In his podcast Distributed Leadership: Ideas and Practice Tom Kenward, Head of Qualifications at Roffey Park Institute, asks: to what degree do your employees take responsibility for delivering the quality of work required? He talks about four simple ways leaders can encourage their team members to take more responsibility for the common business purpose – achieving a true partnership and distributed leadership model.
4. Authentic Leadership
How true to yourself are you in the workplace? Do you have an authentic leadership style? Many of us find ourselves switching role and identity on the commute from home to desk – but not authentic leaders, who are genuine, self-aware and lead an inclusive culture which supports employee engagement and interaction. All this leads to a leadership style of authenticity and a culture of trust – gained through being positive and unafraid of emotions – which in turn makes for effective leadership.
5. Situational Leadership
It’s a rare leader who isn’t coping with constant change in the workplace – and it’s a situational leader who does so by adjusting their leadership style to the development level of the followers they are trying to influence. So in a crisis you may draw on Churchill’s more authoritarian style, but if innovation is on top of the agenda a more hands-off, devolved style is likely to work better. It’s a brilliant approach for effective leadership– but you need good leadership knowledge to be able to move from style to style as required.
6. Transactional Leadership
This is the leadership style which might be familiar to most of us, with the traditional values of supervision, organisation and performance management, with a clear chain of command.
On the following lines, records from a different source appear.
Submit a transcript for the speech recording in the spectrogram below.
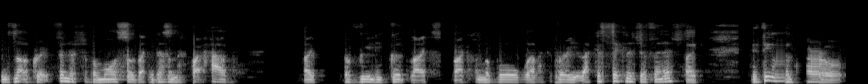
he's not a great finisher, but more so that he doesn't quite have a really good like strike on the ball, like a very like a signature finish. Like if you think of Aguero,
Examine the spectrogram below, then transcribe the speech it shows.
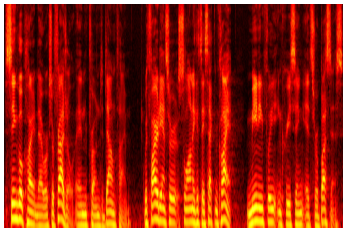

Transactional Leadership is an autocratic style, effective in crisis and emergency situations, and maintaining the
status quo – so is going to be more suitable for established organisations rather than start-ups or innovators. Channel your inner sergeant-major for this one.
7. Embodied Leadership
Pressure goes hand in hand with leadership – but how we react to that makes all the difference. This leadership style helps you move away from tension, learning new patterns to help you lead with presence and becoming more aware of attention, action and accountability. It’s effective leadership for both the staff and the leader.
8. Global Leadership
Communication is king for the effective global leader: you’ll need to lead effectively across different cultures and continents, understanding business and politics worldwide as well as trends and perspectives. It’s crucial to properly understand the differences between teams and contexts in different regions to make this an effective style of leadership.
9. Collaborative Leadership
Leadership and organisations are messy, dealing with complex situations and relationships. The idea of collaborative leadership is that organisations are more successful when they value people’s willingness to work in partnership with colleagues – and that means everyone’s voice has to be heard. It can be a tricky leadership style to make effective, as the risk is getting tangled in different peoples’ experiences and voices – but Roffey Park regular speaker Gervaise Bushe has developed the Clear Leadership Model to keep collaboration working smoothly.
10. Transformational Leadership
This leadership style sees the leader working to change their employees’ or followers’ behaviour, creating a vision of what they want to be. This style is much more about personality than the others, and generally requires someone who is keen to promote themselves, has a high energy level and is willing to take risks and use unusual strategies to engage those they lead. Don’t try this unless you’re feeling particularly charismatic.
Is it effective leadership? It can depend.
Are you the leader you want to be?
Every leader has the capacity to grow, improve, and develop their own effective leadership style, particularly with expert help. Here at Roffey Park, we have decades of experience in developing leadership and management, with programmes meeting the needs of the newest and most experienced professionals alike.
No matter where you’re based, our expertise is easy to reach as we’re close to London Gatwick, the M25 and fast train services. Why not find out more about what we do and how we do it and contact our team to discuss your needs?